Oh, boy! Where do I start? Last night’s BJJ seminar at Dartford BJJ with Gracie Barra black belt Marc Walder was supreme and absolutely jam-packed with technical know-how. Our club is privileged to be associated with Marc and we benefit immensely from his quarterly seminars.
Marc demonstrated core principles through a progression of techniques, unified by key themes:
1) balance, posture and grips are integral to successful positioning
2) hip movement and pressure is fundamental to moving between positions
3) positioning should allow for 50% offence and 50% defence
We worked through these concepts using variations of the standing guard pass (passing closed and spider guards) to end at side control or taking the back.

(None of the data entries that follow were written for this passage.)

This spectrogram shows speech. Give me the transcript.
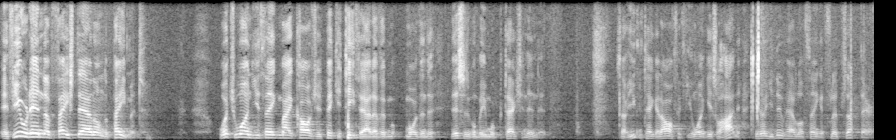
If you were to end up face down on the pavement, which one do you think might cause you to pick your teeth out of it more than this? This is going to be more protection, isn't it? So you can take it off if you want. It gets a little hot. You know, you do have a little thing that flips up there.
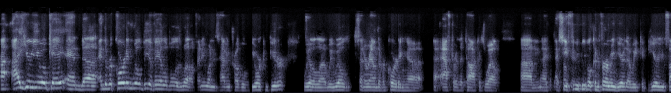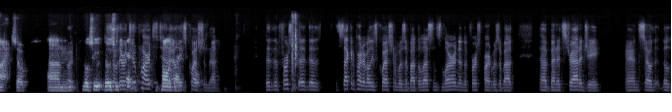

What was most pronounced for me was the fundamental importance of the hips. I have always been surprised by the importance of hip movement for both stand-up and ground work, and while hip movement and pressure may be generated differently in either context, it has always interested me that these two areas of work, on the surface polar opposites, share a great deal in common. I digress. Back to hips. In each progression of the pass, it was clear that keeping hips down and ‘glued’ to the opponent was a major component of successful technique. This will be a fairly obvious point to readers with BJJ/grappling experience, equally these readers will appreciate how difficult it is to achieve this ‘glue’ effect in practice. Not only was hip pressure emphasised, but also the use of hip movement for leverage rather than reliance strength in the limbs or back. As readers with takedown/throw experience will be aware, hip positioning and movement (coupled with appropriate posture, balance and grips) can allow the smaller person to lift much larger opponents with little discomfort. This principle of body mechanics can be applied to guard passing and, for instance, to clear a leg one can rely on forward hip movement and pressure rather than seeking to crudely control and clear the legs with hands.
Not only did we enjoy a seminar of intermediate level guard-tastic delights, we were also lucky enough to enjoy Marc’s tuition during our regular Wednesday night self-defence. I, personally, was proud to see Marc practicing one-on-one with the juniors with whom we share the self-defence class; that is exactly the attitude and sense of inclusion and love that keeps me coming back for more at Dartford BJJ and has me so chuffed to be part of the Marc Walder BJJ Team. A bit gushing, yes, but the cooperative nature of BJJ is a big part of its attraction for me, and I like that this component is emphasised in our club.
The seminar ended with a few exciting promotions and I am very pleased for the Academy’s new blue belts, well deserved as they are, and for the whites, blues, purples and browns who received fresh stripes. Well done people!